13 October 2013

Self-awarded degrees and self-belief

An example of CV buffing from the UK, where barrister Dennis O'Riordan has been suspended for three years - alas not suspended from a rope while savage carnivores nip at his toes while he's forced to listen to Elvis - for awarding himself a degree or two.

O'Riordan's entry in the Bar Directory reads 'Dr Dennis Thomas Delcaron O’Riordan LLB, Hons, BCL D Phil, Oxon, MA'. He had not been sprung while gaining a succession of glittering legal positions, an indication of inefficiencies in vetting.

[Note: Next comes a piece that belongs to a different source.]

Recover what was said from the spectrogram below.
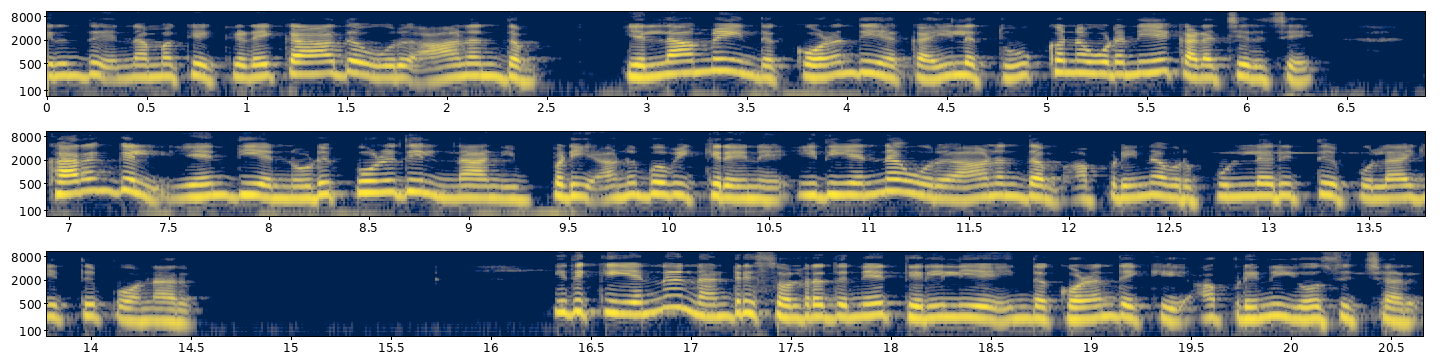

He is described [PDF] by the Bar Tribunals and Disciplinary Service (BTDS) as having
engaged in conduct which was dishonest or otherwise discreditable to a barrister, in that from about March 2007 to about December 2012 he entered or caused to be entered on his Chambers’ website the following false educational or other qualifications or attainments:-
(i) Bachelor of Arts (First Class) Oxford University, and/or 
(ii) Bachelor of Civil Law (First Class) Oxford University, and/or 
(iii) Doctor of Philosophy, Oxford University, and/or
(iv) Eldon Scholar, and/or 
(v) Member of the New York Bar, and/or
(vi) Member of the Irish Bar
... he did not attend Oxford University as an undergraduate, and was not awarded a BA or BCL or a D Phil or an Eldon Scholarship by that university. Further he is not, and has never been, a member of either the New York or Irish Bars.
Dennis O’Riordan engaged in conduct which was dishonest or otherwise discreditable to a barrister, contrary to paragraph 301(a)(i) of the Code of Conduct in that, on about November 2008 he entered or caused to be entered on his them employer’s website the following false educational or other qualifications or attainments:-
(i) Bachelor of Arts (First Class), Balliol College, Oxford University, and/or
(ii) Bachelor of Civil Laws, Balliol College, Oxford University, and/or
(iii) Doctor of Philosophy, Balliol College, Oxford University, and/or
(iv) Member of the New York Bar, and/or 
(v) Member of the Irish Bar
... he did not attend Oxford University as an undergraduate, was not awarded a BA or a BCL or a D Phil or by that university and was not a member of Balliol College. Further, he is not, and has never been, a member of either the New York or Irish Bars. 
Dennis Thomas O’Riordan engaged in conduct which was dishonest or otherwise discreditable to a barrister, contrary to paragraph 301(a)(i) of the Code of Conduct in that, on about November 2012 into his curriculum vitae when applying to join a set of barristers’ Chambers the following false educational or other qualifications or attainments:-
(i) Attendance at Radley College, and/or 
(ii) LLB (Hons) (First Class) University of East Anglia, and/or
(iii) Bachelor of Arts (First Class) Oxford University, and/or
(iv) Bachelor of Civil Laws (First Class) Oxford University, and/or
(v) Doctor of Philosophy, Oxford University, and/or
(vi) Eldon Scholar, and/or 
(vii) Master’s degree, Faculty of Law, Harvard University 
(viii) Member of the New York Bar, and/or 
(ix) Member of the Irish Bar
... he :-
(a) did not attend Radley College, and/or
(b) did not attend Oxford University as an undergraduate, and was not awarded a BA or a BCL or a D Phil or an Eldon Scholarship by that university, and/or 
(c) was not awarded a first class degree by the University of East Anglia, and/or 
(d) was not awarded a Master’s degree by the Faculty of Law of Harvard University, and or 
(e) is not and has never been, a member of either the New York or Irish Bars.
O'Riordan wisely resisted any temptation to award himself the Victoria Cross (unlike a CSU academic).

The statement by the BTDS is reminiscent of the UK Register's comment on creativeness by CV embellishment by then senior IBM executive Jeff Papows -
So he's not an orphan, his parents are alive and well. 
He wasn't a Marine Corps captain, he was a lieutenant. 
He didn't save a buddy by throwing a live grenade out of a trench. 
He didn't burst an eardrum when ejecting from a Phantom F4, which didn't crash, not killing his co-pilot. 
He's not a tae kwon do black belt, and he doesn't have a PhD from Pepperdine University.